I become curious. I want to explore “commonalities.” I turn to Ayesha Siddiqa’s Military Inc. Inside Pakistan’s Military Economy (2007). I come across a discussion of Bangladesh. “The military’s role can only be limited to arbitration in cases such as Bangladesh, where the government has systematically encouraged the armed forces to look at other options for their financial survival. One of the reasons for the Bangladeshi military’s abstinence from taking over direct control lies in the source of the armed forces’ financial autonomy. Dhaka’s military depends on UN peacekeeping missions to earn financial benefits, and as a result it has remained out of power since 1990-1.” (p. 50).
I read on. “Over the years, Dhaka’s armed forces have built stakes in the hotel industry, in textile and jute manufacturing, and in education. Bangladeshi civil society is, perhaps naively, not alarmed by such developments.”
Bangladeshi armed forces investing in the hotel industry? How little one knows. I delve and come up with some bits of information. The Radisson Water Garden Hotel is jointly owned by Sena Kalyan Sangstha and Army Welfare Trust. It earned 9.52 million US dollars in the first year of its operation (2006-2007). In the second year, it generated a revenue of 13,377,424 US dollars, earning a gross operating profit of 6,721,356 US dollars. I come across other information. The 2007-2008 earnings were “the highest recorded hotel revenue in the history of Bangladesh.” Ian R Barrow, the General Manager of the hotel, thought it was Radisson’s “location” that was crucial. Being close to Zia International Airport, it had not been much affected by the political turmoil that had swept the nation, that had affected other businesses last year. But then, I thought, businesses close to the seat of power have thrived under any regime.

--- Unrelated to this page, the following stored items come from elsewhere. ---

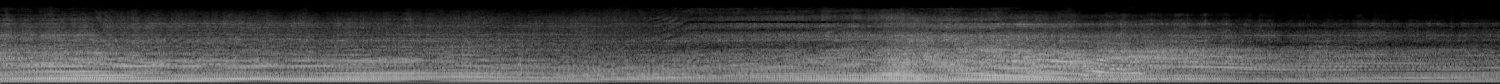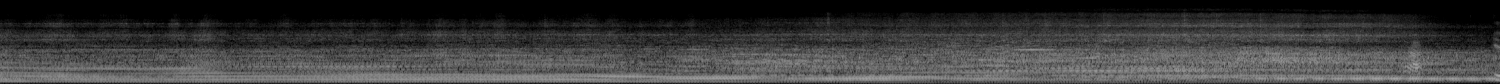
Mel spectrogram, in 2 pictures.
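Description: Powered paraglider's engine and propeller droning overhead, a steady buzz whose pitch bends briefly as it passes. Louder for the first dozen seconds, then a little quieter and steadier.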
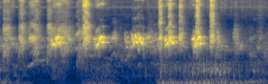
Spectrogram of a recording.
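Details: Short burst of parrot chicks' squeaky, rasping chirps in quick succession, joined halfway by a low rumbling background.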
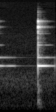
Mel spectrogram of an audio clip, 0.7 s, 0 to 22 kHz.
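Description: A glass holding hardly any water is tapped once to compare it with a fuller glass, giving a bright, clear ring pitched near 2 kHz. The tap follows the fading tail of an earlier ring and dies away within a fraction of a second.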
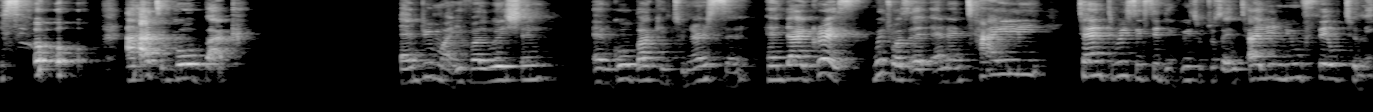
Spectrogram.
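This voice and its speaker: A woman's fairly high voice with a Ghanaian accent, fairly slow, with ordinary pitch variation, big swings in loudness and audible room echo. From Ghana, Takoradi, western Ghana. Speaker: nurse, immigrant guest. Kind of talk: personal testimony in conversation.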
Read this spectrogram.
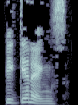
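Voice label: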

I return to Ayesha Siddiqa. She thinks if the military’s role in the economy expands, its influence in politics deepens. She thinks we should be alarmed.
I remember 1972. I remember being excited. We were going to be free of Pakistan.
First published in New Age on 1st April 2008